Streaming books platforms are rising in the United-States, with the New-York-based start-up Oyster raising $14 million and partnering with HarperCollins. Unlike many streaming companies attracting heavy readers, Oyster business model pay publishers 60% of the book’s retail price when readers reach 10% of the book, meaning they aim at attracting moderate readers to become profitable (around 3 to 4 books a month). Being publishers-friendly is, with no doubt, a determining factor to reach big players.
The North American market has demonstrated its maturity for streaming solutions, and the VC’s eagerness to support and bring out these types of offers surely is a guarantee for major publishing firms.
In France, the extensive telecommunication network and the decreasing cost of mobile devices is assuring a promising future to the streaming of books. However, the main issue remains in the relationship between emerging start-ups that fits consumers’ needs and major publishers that dread the dissolution of the book’s value.
Like music companies, publishers concern seems relevant in regards to this recent mutation in our cultural habits. This raises the question of the coexistence of several distribution services. In the near future, will this model cannibalize online and offline sales as it did in the music business? For Thomas Salomon and the two other speakers, subscription-based solutions can be complementary to printed publications. The two forms of media correspond to different ways of consuming cultural goods: from the need of property to the “access age” would say Jeremy Rifkin.
Streaming platforms: a breeding ground for innovation?
As an innovative solution, should streaming companies play a part in the evolution of books? By encouraging full access and higher consumption of books, streaming platforms could become big players in the digital publishing market and therefore boost digital reading.

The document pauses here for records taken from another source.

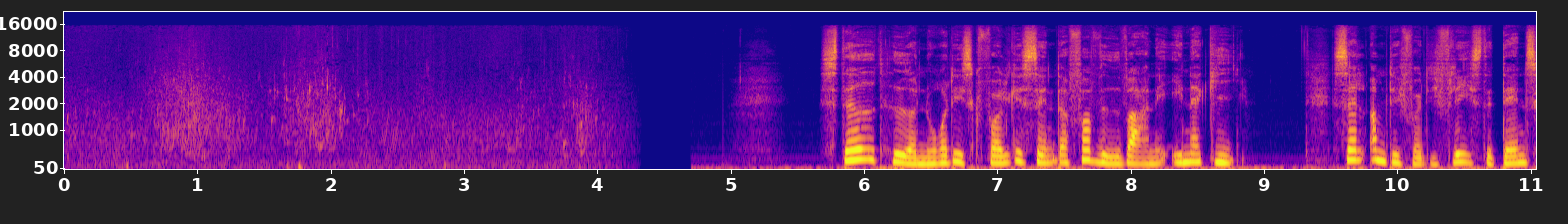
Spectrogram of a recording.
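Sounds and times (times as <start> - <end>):
waves washing against the shore: 0.0 - 4.2
speech: 5.8 - 11.0.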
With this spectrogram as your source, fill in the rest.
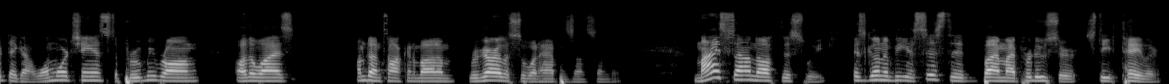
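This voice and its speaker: A man's voice: a little high, no echo. A man co-hosting a sports talk show, delivering a heated, emphatic rant full of rhetorical questions.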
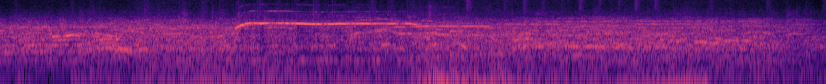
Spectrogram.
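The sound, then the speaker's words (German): A dense, agitated crowd of students, hemmed in by police, flees in panic, filling the scene with overlapping shouts and the scuffle of many people running, while a sharp whistle cuts through for a couple of seconds in the middle. “Daraufhin werden die Studenten von der Polizei eingekeilt. Kommando, Knüppel frei.”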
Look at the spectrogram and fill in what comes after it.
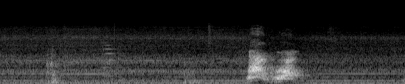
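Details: Akbash dog Barry in Italy lets out a quick pair of gruff barks after a quiet stretch, with a faint low thump before them and a steady hum underneath.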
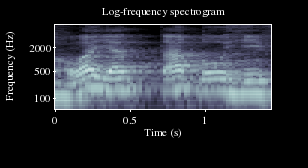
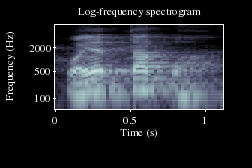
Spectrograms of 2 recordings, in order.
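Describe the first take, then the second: First: The final h is followed by an i vowel. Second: The word ends on a bare h sound. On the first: The reader continues into the next words. "namun jika wasol harus dibaca haknya ... kasroh" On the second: The reader stops after this word. "Jadi kalau misalkan wakaf"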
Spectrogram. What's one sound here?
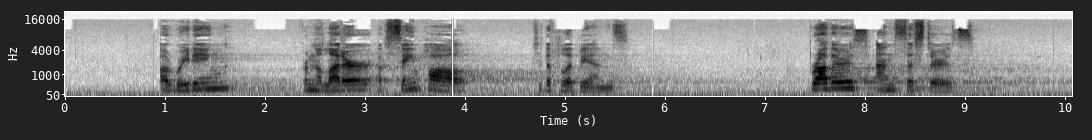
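A woman reads out calmly into a microphone in a large echoing hall.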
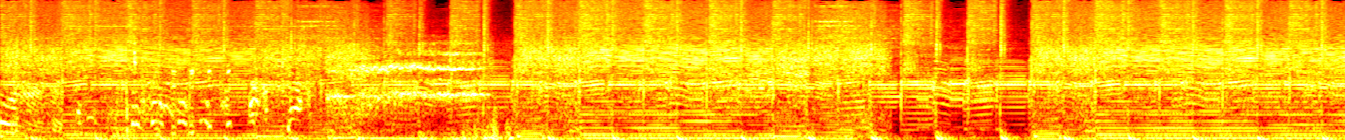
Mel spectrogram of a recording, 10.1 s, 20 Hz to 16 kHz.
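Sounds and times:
car tyres squealing: 0.0 - 4.0
background music: 0.0 - 10.0.

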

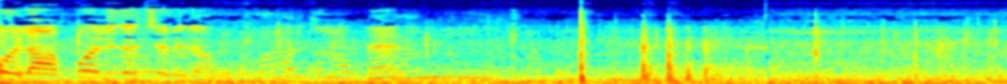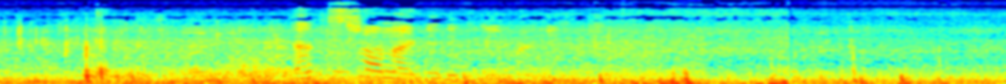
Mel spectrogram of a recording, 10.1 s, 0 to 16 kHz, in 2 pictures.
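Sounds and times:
firecrackers cracking: 1.4 - 8.4
low rumble: 2.2 - 10.0.

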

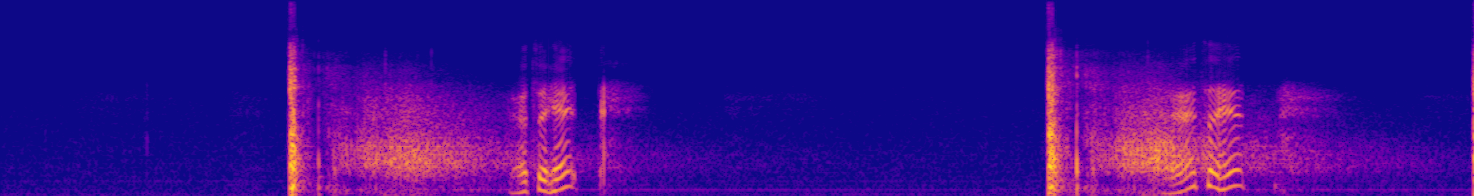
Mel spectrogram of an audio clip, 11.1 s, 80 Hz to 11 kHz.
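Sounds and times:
rifle shot: 2.2 - 5.0, 7.8 - 10.6.

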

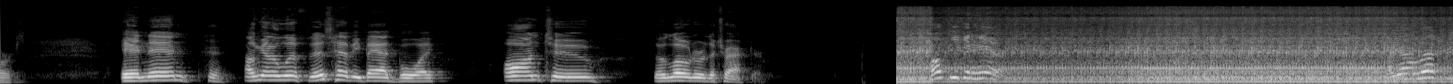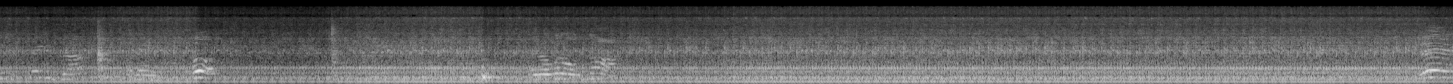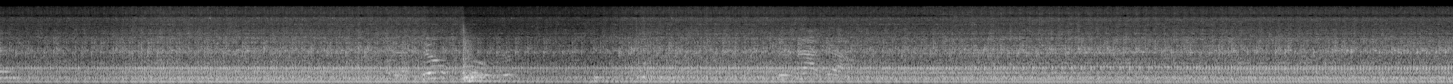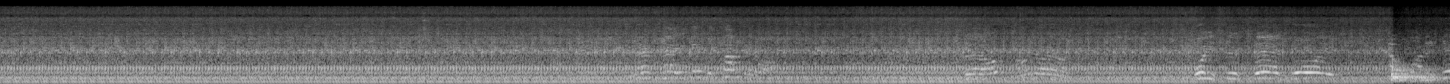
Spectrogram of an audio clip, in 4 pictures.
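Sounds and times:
diesel tractor engine running: 9.0 - 58.0.

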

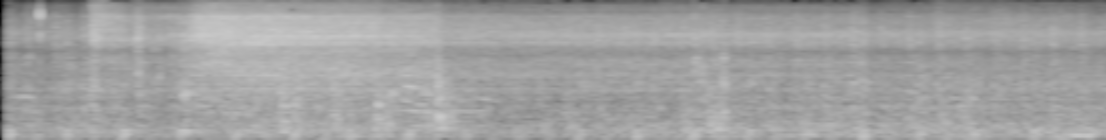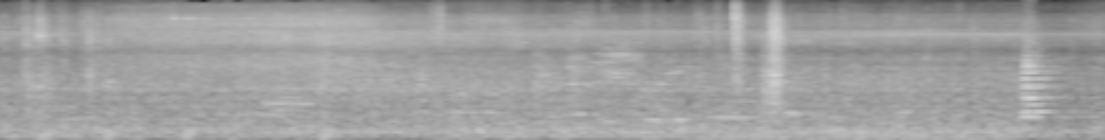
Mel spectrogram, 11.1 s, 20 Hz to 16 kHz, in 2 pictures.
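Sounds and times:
tram interior rumble: 0.0 - 11.0.

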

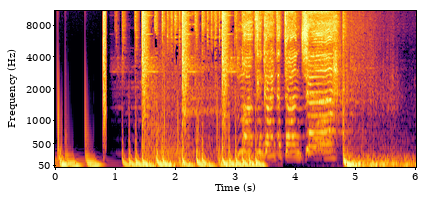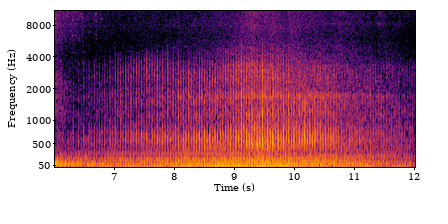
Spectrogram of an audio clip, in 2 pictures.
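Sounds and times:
low fluttering engine drone: 6.2 - 12.0.

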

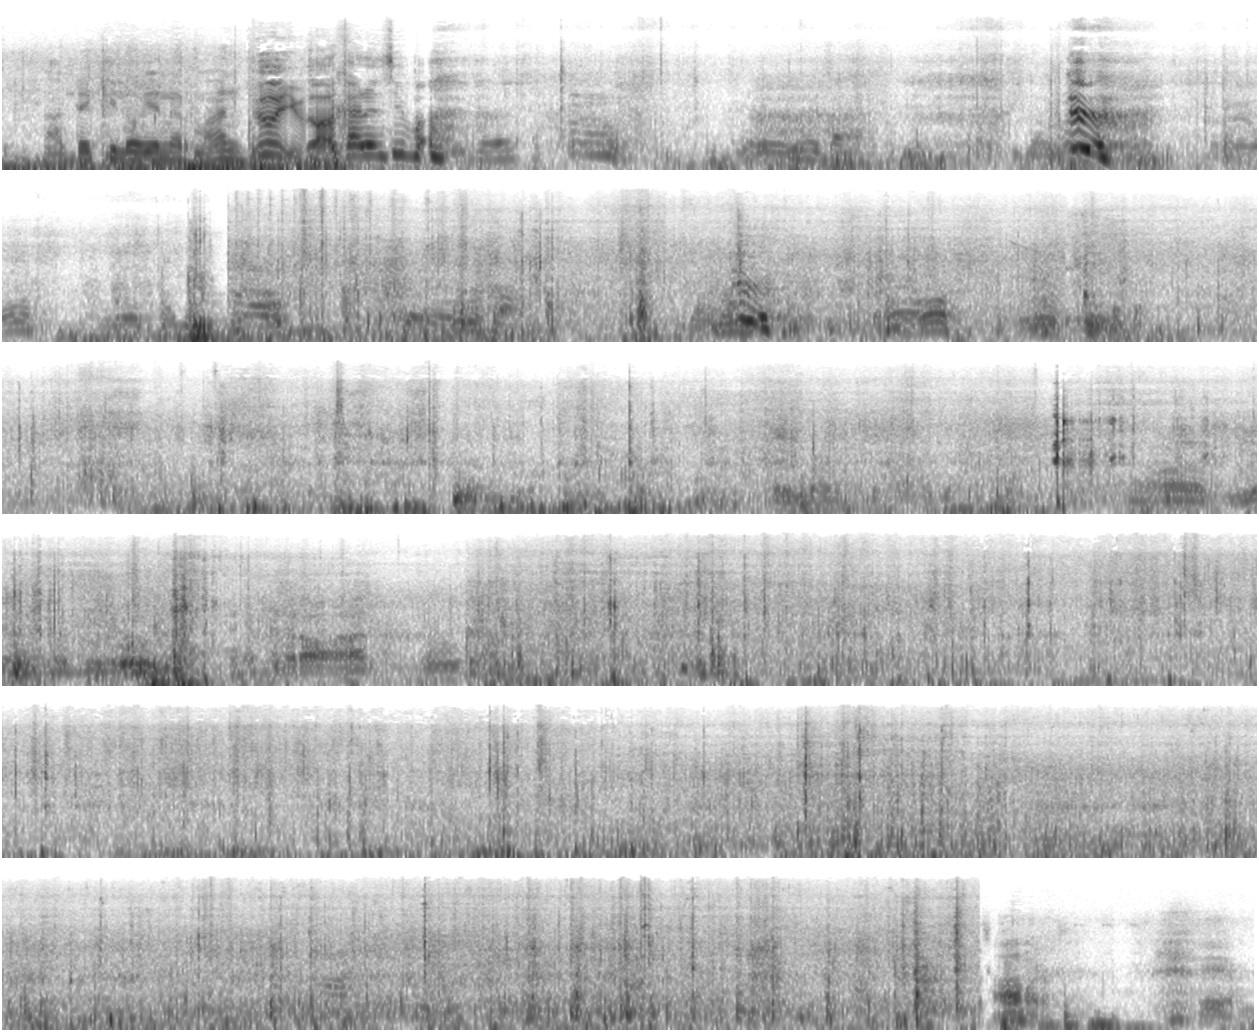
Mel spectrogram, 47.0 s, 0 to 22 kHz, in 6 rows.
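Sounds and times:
mountain bikes knocking: 3.0 - 46.6.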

In this way, they could encourage as well niche publications and interactive formats to multiply. But 24symbols and Youboox remind that it is the publisher’s role to produce “good and inventive books” while they provide a great distribution platform for their works.
Finally the question of the author’s role in this system has not been deeply discussed. It appears that these platforms, using recommendation as an essential tool, could be a valuable asset for indie authors to experiment and grow in popularity; or for independent publishers to draw attention to unknown works.
To learn from Rémi Bouton’s expertise and observations on the conference, the article on his blog « La Guerre du Bouton » (in French).
To read more about books streaming solutions, Frédérique Roussel’s article in Libération, 12 janvier 2014 (in French).
Listen to the conference on Soundcloud here.